Since PRP, my physical therapy has included dry needling — sticking acupuncture needles into my hamstring – with electrical stim. One acupuncture needle is stuck into my high hamstring near my sitbone with one electrode of a TENS (Transcutaneous Electrical Nerve Stimulation) unit attached and another needle with the other electrode attached is stuck into my lower hamstring. The electrical current is turned up, and my hamstring thumps like bouncing basketball while my foot flips up and down like a dolphin’s tail.
Combined with stretching and exercises at home, these therapies have improved, but not resolved, my PITA. Cycling I was not willing to give up, but the saddles on all of my bikes, which I had been happy with for years, bothered me almost from the first pedal stroke of every ride. Since you don’t push as hard with your legs, saddle pressure is higher on an e-bike, which I now ride due to a heart condition, so saddle choice has become even more important.
The saddles that I had been using I had chosen based on the explanation above; they are all broad and flat in the back with thin padding to ensure that the pressure is on the sitbones and not on the soft tissue between them. The Fizik Antares saddle that I had on my e-bike bothered my inflamed sitbone, even though I have had this saddle model on umpteen bikes for the good part of a decade and had always loved them. The Specialized Toupe, Selle Italia Prolink, Selle San Marco Rever, and SQ Lab 611 Ergowave on my other bikes (I have a lot of bikes) and which I had loved for years (they also met the above criteria), also were not giving my left sitbone any love.
Enter a fully custom saddle, which has made cycling with an inflamed hamstring attachment and bursa at the sitbone much more bearable. Meld 3D sent me a foam crush box similar to the one used to get custom orthotics made to fit problem feet. But instead of standing on the foam in this crush box, you sit in it and produce an exact negative of the shape of your butt.

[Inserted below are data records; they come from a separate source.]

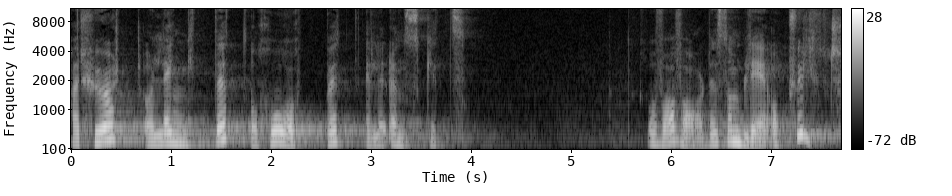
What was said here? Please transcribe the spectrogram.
har hørt og lengtet og håpet eller ønsket. Og hva var det som ble oppfylt?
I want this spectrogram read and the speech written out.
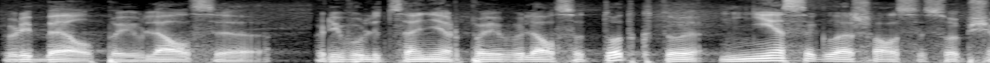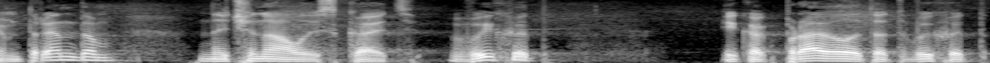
ребел, появлялся революционер, появлялся тот, кто не соглашался с общим трендом, начинал искать выход, и, как правило, этот выход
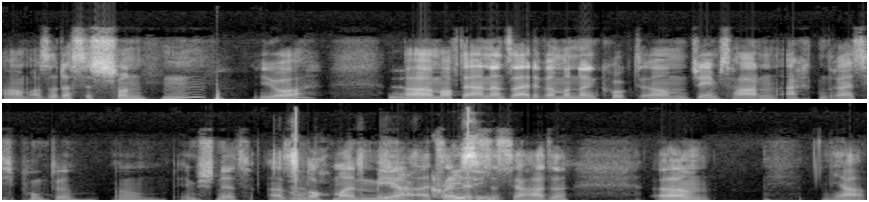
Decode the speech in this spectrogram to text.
Ähm, also das ist schon, hm, ja, Ja. Ähm, auf der anderen Seite, wenn man dann guckt, ähm, James Harden 38 Punkte ähm, im Schnitt, also ja. nochmal mehr ja, als crazy. er letztes Jahr hatte. Ähm, ja,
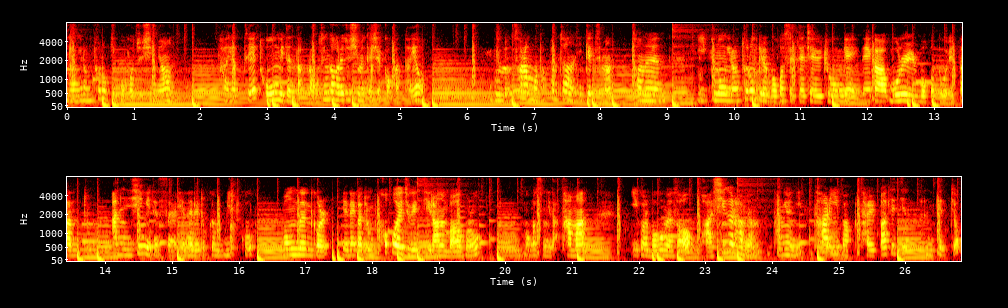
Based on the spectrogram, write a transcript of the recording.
분홍이랑 초록이 먹어주시면 다이어트에 도움이 된다라고 생각을 해주시면 되실 것 같아요. 물론 사람마다 편차는 있겠지만 저는 이 분홍이랑 초록이를 먹었을 때 제일 좋은 게 내가 뭘 먹어도 일단 좀 안심이 됐어요. 얘네를 조금 믿고 먹는 걸 얘네가 좀 커버해주겠지라는 마음으로 먹었습니다. 다만 이걸 먹으면서 과식을 하면 당연히 살이 막 잘 빠지진 않겠죠?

I sent the foam impression of my butt to Meld 3D and selected among the numerous options for shell type and exterior outline, padding thickness, rider weight, center channel or cutout or no, cover color, rail material, and logo, name, and national flag atop it. There are also options for slope of the rear section, mirroring about the centerline, curving of the nose, angle of the wings, and hip rotation. My saddle is the Hamilton in Alps style with the Diablo shape. Its all-carbon shell has much more flex than I ever had experienced in a carbon saddle. It is 280mm long, 147mm wide at its widest point, and has a long, flat, 41mm-wide nose. It has a synthetic leather cover, 1/8 inch-thick EVA padding, and stainless steel rails (which I picked over carbon since I have broken carbon rails in the past jumping off and back on for cyclocross barriers). It is personalized with my name, company logo, and American flag. Price for all of this is $292.50. Given the discomfort it has so drastically reduced for me, that’s a bargain. And with a single click, I can have the same saddle duplicated.
My Meld 3D saddle is shaped so perfectly to my butt that I hardly notice it when riding. Even on a three-hour ride on gravel roads and rough trails to celebrate Chris Case’s birthday this past Sunday, my hamstring did not start complaining until the very end, and then not even at saddle contact points. The flex of the shell provides nice compliance on bumpy roads, and the ramps coming down from the wide rear part are shaped perfectly for my hamstrings, allowing room for them to swing up and down without impingement. What a revelation! I couldn’t recommend it more highly.